Polygon Avail Testnet is Live and Layer 2s are in Question
The Polygon Avail testnet, which attempts to address data availability issues, has gone live.
The main issue with monolithic blockchain systems is the requirement to unify execution, settlement, and data availability in a single block. The modular blockchain trend was initiated by Layer 2 (L2) rollups, which enabled execution to be handled on a separate chain with blocks devoted only to execution. By separating data availability as well as enabling a chain with blocks specifically for data availability, Polygon Avail advances modular architecture.
NFT marketplace OpenSea now supports MATIC as payment option
In June, NFT marketplace OpenSea launched Seaport, an open-source Web3 marketplace protocol for buying and selling NFTs. Originally launched on Ethereum, Seaport helps make Web3 marketplaces, like OpenSea, more affordable.
OpenSea reports that it has now added Polygon support to Seaport after months of researching Seaport’s impact and gathering insightful reviews. It promises to expand support for Klaytn and other EVM-compatible chains in the coming months.
Previously, the 0x protocol was used to power the Polygon on OpenSea. Polygon is now moving to the harbour. OpenSea claims the action will allow for faster release of new features to all EVM-compatible chains.
As a result of this shift, OpenSea now supports the use of Polygon’s native token MATIC as a payment option.

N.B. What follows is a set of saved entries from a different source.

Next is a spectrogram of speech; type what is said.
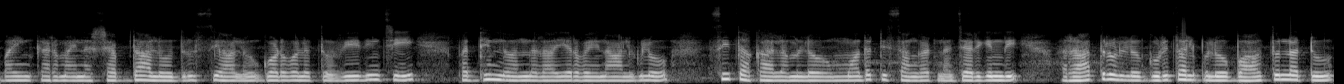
భయంకరమైన శబ్దాలు దృశ్యాలు గొడవలతో వేధించి పద్దెనిమిది వందల ఇరవై నాలుగులో శీతాకాలంలో మొదటి సంఘటన జరిగింది. రాత్రుళ్ళు గుడి తలుపులు బాగుతున్నట్టు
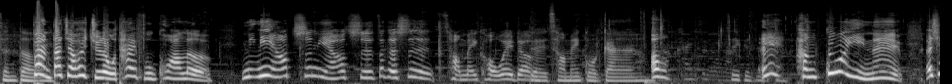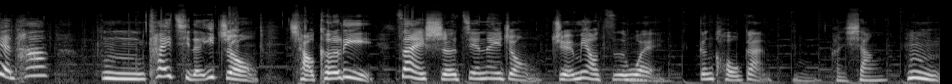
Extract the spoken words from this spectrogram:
真的，不然大家会觉得我太浮夸了。你你也要吃，你也要吃，这个是草莓口味的，对，草莓果干。哦，这个哎、欸，很过瘾呢，而且它嗯，开启了一种巧克力在舌尖那一种绝妙滋味跟口感，嗯，很香，嗯，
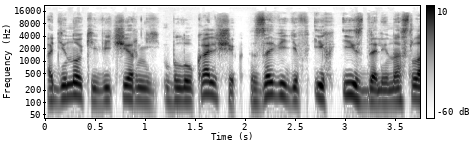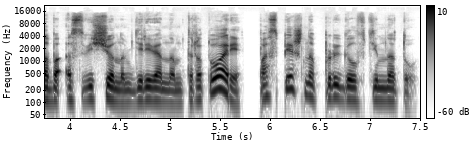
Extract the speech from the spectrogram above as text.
одинокий вечерний блукальщик, завидев их издали на слабо освещенном деревянном тротуаре, поспешно прыгал в темноту.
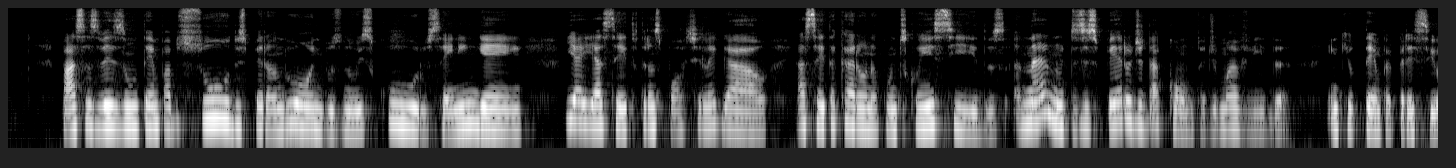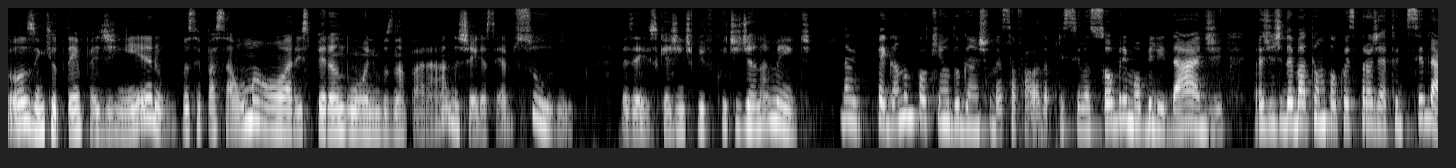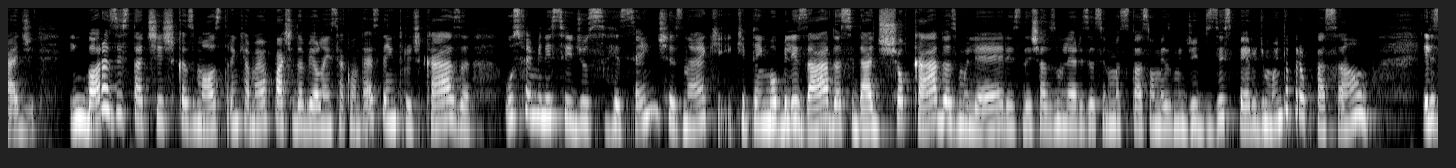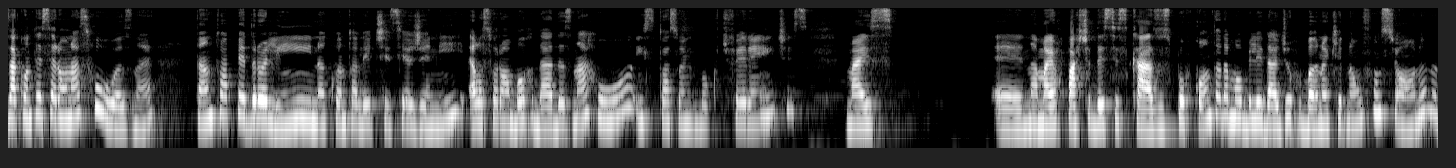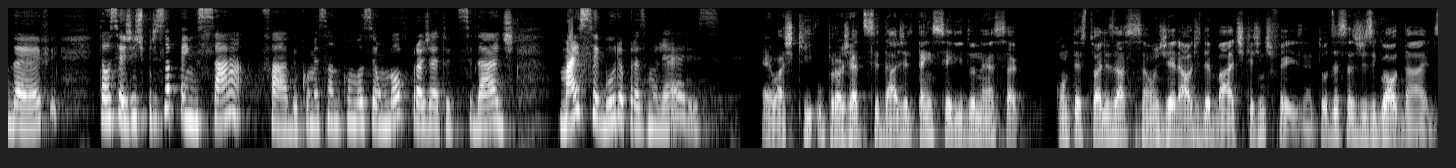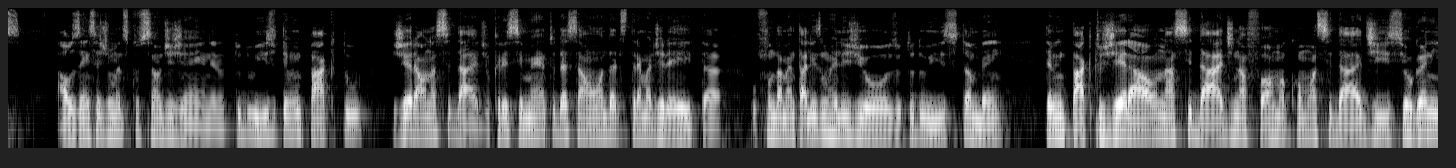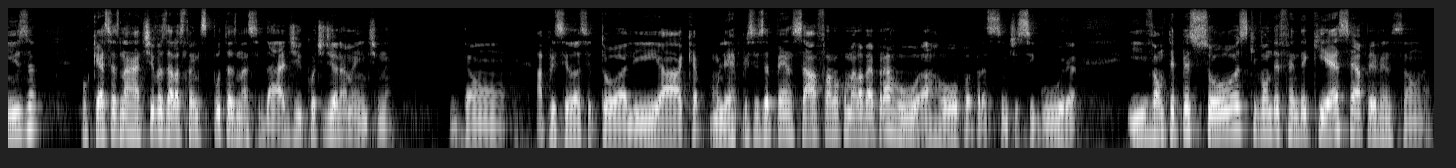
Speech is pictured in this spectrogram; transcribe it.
Passa às vezes um tempo absurdo esperando o ônibus no escuro, sem ninguém e aí aceita o transporte legal, aceita carona com desconhecidos, né? No desespero de dar conta de uma vida em que o tempo é precioso, em que o tempo é dinheiro, você passar uma hora esperando um ônibus na parada chega a ser absurdo. Mas é isso que a gente vive cotidianamente. Não, pegando um pouquinho do gancho dessa fala da Priscila sobre mobilidade, para a gente debater um pouco esse projeto de cidade. Embora as estatísticas mostrem que a maior parte da violência acontece dentro de casa, os feminicídios recentes, né, que, que têm mobilizado a cidade, chocado as mulheres, deixado as mulheres assim numa situação mesmo de desespero, de muita preocupação, eles aconteceram nas ruas, né? tanto a Pedrolina quanto a Letícia e a Geni, elas foram abordadas na rua, em situações um pouco diferentes, mas é, na maior parte desses casos, por conta da mobilidade urbana que não funciona no DF. Então, assim, a gente precisa pensar, Fábio, começando com você, um novo projeto de cidade mais segura para as mulheres? É, eu acho que o projeto de cidade está inserido nessa contextualização geral de debate que a gente fez. Né? Todas essas desigualdades, a ausência de uma discussão de gênero, tudo isso tem um impacto geral na cidade. O crescimento dessa onda de extrema-direita, o fundamentalismo religioso, tudo isso também tem um impacto geral na cidade, na forma como a cidade se organiza, porque essas narrativas elas estão em disputas na cidade cotidianamente, né? Então, a Priscila citou ali a, que a mulher precisa pensar a forma como ela vai para a rua, a roupa, para se sentir segura. E vão ter pessoas que vão defender que essa é a prevenção, né?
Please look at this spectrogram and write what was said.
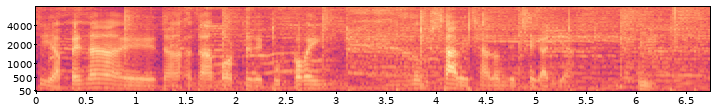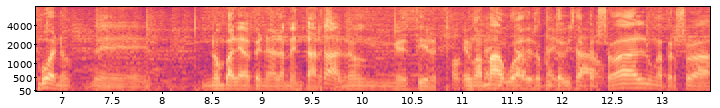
Sí, a pena eh, da, da morte de Kurt Cobain non sabes a donde chegaría. Hmm. Bueno, eh, non vale a pena lamentarse, claro. non? É dicir, é unha mágoa desde o punto de vista editado. persoal, unha persoa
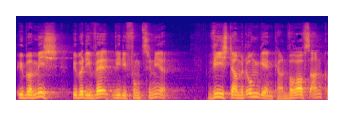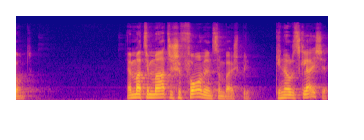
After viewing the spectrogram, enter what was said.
über mich, über die Welt, wie die funktioniert, wie ich damit umgehen kann, worauf es ankommt. Ja, mathematische Formeln zum Beispiel, genau das Gleiche.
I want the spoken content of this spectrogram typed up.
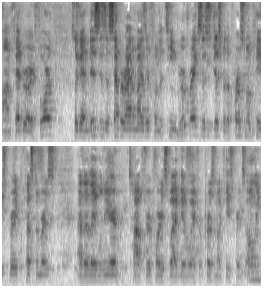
on February 4th. So again, this is a separate randomizer from the team group breaks. This is just for the personal case break customers, as I labeled here. Topps Rip Party swag giveaway for personal case breaks only.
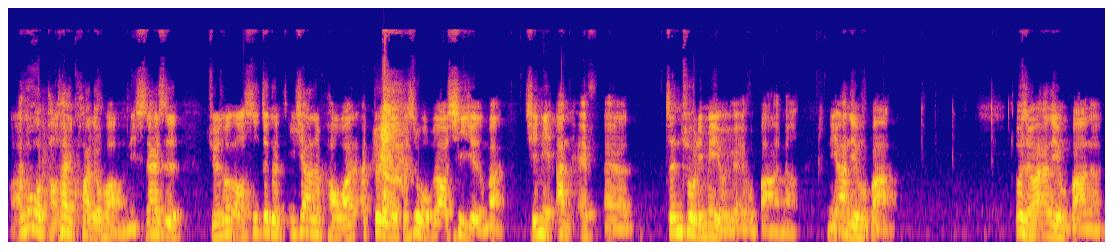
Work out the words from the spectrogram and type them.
啊，如果跑太快的话，你实在是。觉得说老师这个一下子跑完啊，对了，可是我不知道细节怎么办，请你按 F 呃，侦错里面有一个 F 八有没有？你按 F 八，为什么按 F 八呢？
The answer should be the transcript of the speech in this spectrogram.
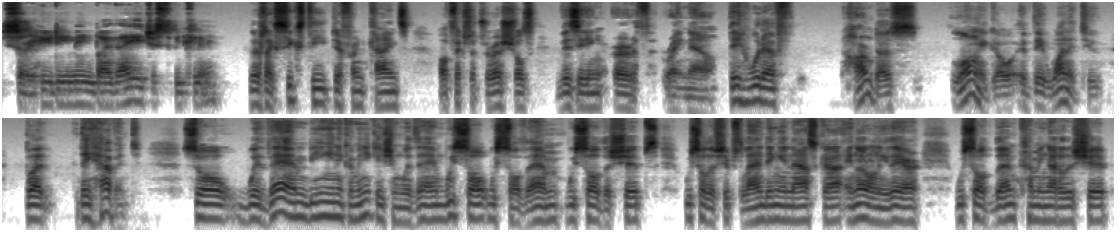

Users transacting on Polygon will now be required to pay gas fees to transact on OpenSea using MATIC.
MATIC can also be purchased using MoonPay or on any exchange that offers MATIC.
The future of Layer-2s
It is important to note that Layer 2 refers to a secondary framework or protocol that is built on top of an existing blockchain system. The main goal of these protocols is to solve the transaction speed and scaling difficulties that are being faced by major cryptocurrency networks.
In fact, Ethereum also uses this method through features like Optimistic and zero-knowledge (ZK) rollups that offload the burden of managing transactions from the mainnet and thereby, enable greater transaction inclusion and throughput (higher transactions per second). This provides the user with a more seamless and practical experience. Examples of layer 2s on Ethereum include solutions like Arbitrum, Optimism, Loopring and zkSync.
On one hand, as mainnets are being updated and The Merge, with its final test marked successful, is bound to take place this month, the need for layer-2s becomes reduced, for obvious reasons, as these networks will no longer have any purpose.
However, on the other hand, in the case of the Ethereum Merge, the crypto community says that it will still need layer-2 chains, as increased efficiency will also be of benefit to these layers.
Alan Chiu, CEO/Founder of Boba Network, a Layer 2 Optimistic Rollup scaling solution, told Cryptoslate,
“As Ethereum L1 becomes more efficient, L2’s will simply become that much more efficient right alongside, all while maintaining their current added benefits.”
Harold Hyatt, Product Manager of DAO & DeFi at Trusttoken, added:
“Ethereum-based scaling solutions (L2) scale with Ethereum, so if Ethereum scales in the future (sharding), L2s will too. If Optimism is 10x faster than L1, then Ethereum is 10x after sharding, Optimism is 100x.”
This leaves us with the question whether layer-2s will still exist or they better be changed so that they stay functional. Either way, when The Merge, which is the ultimate example, happens this summer, we will all find out who is correct.